The Sheriff’s Office posted the warning on its Facebook page Wednesday, advising citizens to “be educated, prepared, and understand the seriousness of rabies.”

In one incident that occurred on June 21, deputies were called to a home on Saxony Drive by a resident who reported there was a sick-looking raccoon in the area where children were playing.

“Once I arrived on scene, the raccoon appeared to be very sick and had mucous coming from his eyes and it was hunched up and scouring around (and appeared to) be very aggressive in nature,” Deputy Jonathan David Walsh reported.

The deputy determined the animal needed to be taken down, so he used his department-issued shotgun to shoot the animal twice.

Earlier in the month, a Rockdale County man killed a fox with a knife after it attacked a 3-year-old child who was visiting at his home on Flat Shoals Road.

The girl was taken to Rockdale Medical Center by ambulance where she received the first of five rounds of rabies vaccine.

This was the second time a fox had approached someone at that location. Two weeks earlier, a fox came out from underneath a truck and bit a man several times on his legs. However, the man was wearing thick socks so the bites never broke the skin.

Ciji Baker, shelter manager for Rockdale County Animal Care and Control, said toward the end of June, a man on Pembroke Court was attacked by a fox that later tested positive for rabies.

In January, a fox that also tested positive for rabies had attacked two people at St. George Place in Conyers.

Baker said that the number of reported bites from animals with rabies this year is the highest in his 13 years with Animal Care and Control.

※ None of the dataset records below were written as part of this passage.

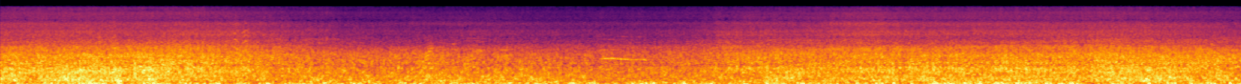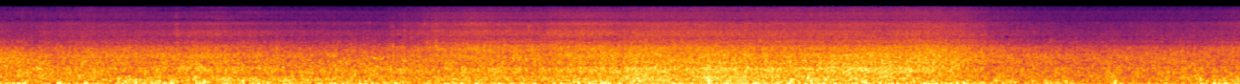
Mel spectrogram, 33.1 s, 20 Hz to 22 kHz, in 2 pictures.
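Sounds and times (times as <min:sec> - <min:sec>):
waves breaking on beach: 0:00.0 - 0:33.0
wind buffeting microphone: 0:00.0 - 0:33.0.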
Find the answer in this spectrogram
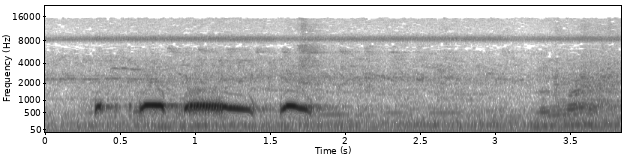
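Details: One spotted dove cooing in the morning, a single phrase of short hooting notes around a long, gently descending coo, ending in a brief note. Quieter indistinct sounds follow, over a soft background hum.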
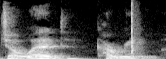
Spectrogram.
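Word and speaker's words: Jawed Karim: man who i believe his name is pronounced joad karim and the name of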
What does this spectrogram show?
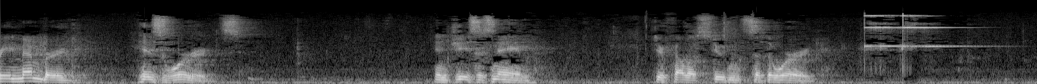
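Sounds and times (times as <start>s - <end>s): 
speech: 0.0s - 2.6s, 4.4s - 5.5s, 6.6s - 8.3s
small bell that signals classes or church services: 8.6s - 10.3s.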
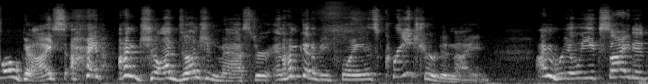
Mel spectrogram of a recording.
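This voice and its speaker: A put-on character voice, high-pitched with very wide pitch swings, moves at a moderate pace over light background noise. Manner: put-on creature voice, excited.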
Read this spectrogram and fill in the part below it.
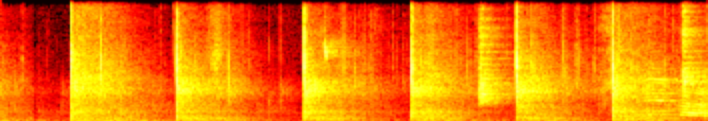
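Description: A hammer and crowbar knock out parts of a living room during renovation: six heavy, evenly spaced thuds with a clanging edge land about every half second, each followed by a ringing decay.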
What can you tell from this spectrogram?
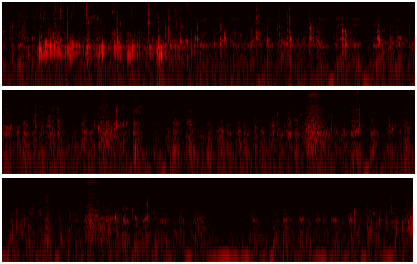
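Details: Cocker Spaniel enjoying different kinds of food, giving steady irregular chewing, crunching and lip-smacking clicks at roughly three per second, loudest in the first two seconds, with soft wet licking sounds.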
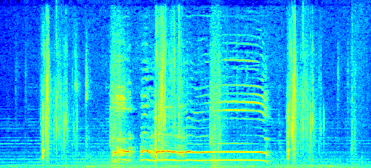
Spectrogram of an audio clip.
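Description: A rooster in the farming game My Time at Sandrock gives one loud, drawn-out crow, framed by soft clucks and light game sounds.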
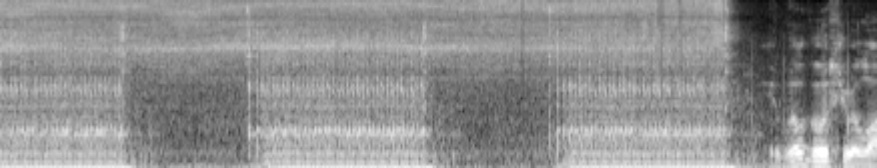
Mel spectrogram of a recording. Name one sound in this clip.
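An airbrush hisses in short bursts with a steady hum.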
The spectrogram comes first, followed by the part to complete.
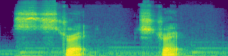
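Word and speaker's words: Strich: Yeah, call in and stritch. Stritch. Yeah, stritch. I said it right first time.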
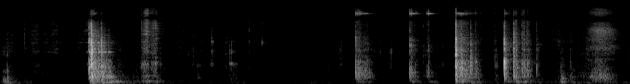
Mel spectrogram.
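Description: Loose metal bolts clinking as they drop into a plastic tray, and oak deck boards knocking as they are handled. A sharp clink about a second in is the loudest, followed by a quiet pause and then a run of clinks and knocks in the last few seconds.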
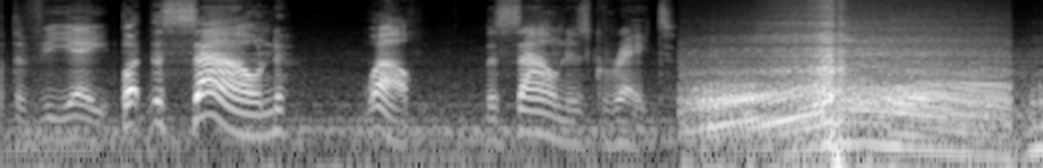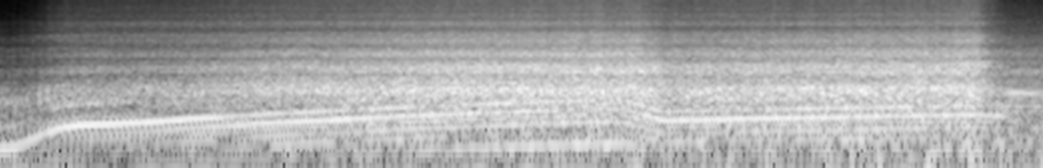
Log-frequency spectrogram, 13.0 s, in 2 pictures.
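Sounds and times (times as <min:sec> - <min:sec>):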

That said, he does not believe there is an epidemic of rabies.

“It’s summer and in the summer, you’re gong to see wild animals, like foxes, raccoons and coyotes. Those are all carriers of rabies,” Baker said.

Teri Key-Hooson, director of the Newton County Animal Shelter, said there have been only two reports of rabid animals in Newton County this year — a skunk that tested positive in January and another skunk with rabies in March.

“I say that with caution. It’s not that it’s not out there; it just hasn’t surfaced yet,” she said.

Rabies is a virus that is seen primarily in wild mammals, such as skunks, raccoons, coyotes, foxes and bats, and is passed when an infected animal bites another animal.

Baker said there are a number of reasons to account for a spike in the number of animal bites. For one thing, Baker said, construction eats into the natural habitat of these animals, so in some ways they are displaced.

At the same time, animals are adjusting to their surroundings.

“They become accustomed to human activity, getting used to that environment, so they don’t stay hidden and may venture out more because they’re used to seeing you every day,” he said.

In any event, Baker advised that people use caution when outside and never approach a wild animal.

He also said not to leave pet food on the back porch and to make sure a lid is on all trash cans.

“You want to prevent wild animals from wanting to be on your property – you don’t want them to have a free buffet in your back yard,” Baker said.

He said to make sure all pets, such as cats and dogs, are up to date on their rabies shots.

For more information about rabies, visit the Centers for Disease Control and Prevention website at www.cdc.gov/rabies/ or the state Department of Public Health at dph.georgia.gov/rabies.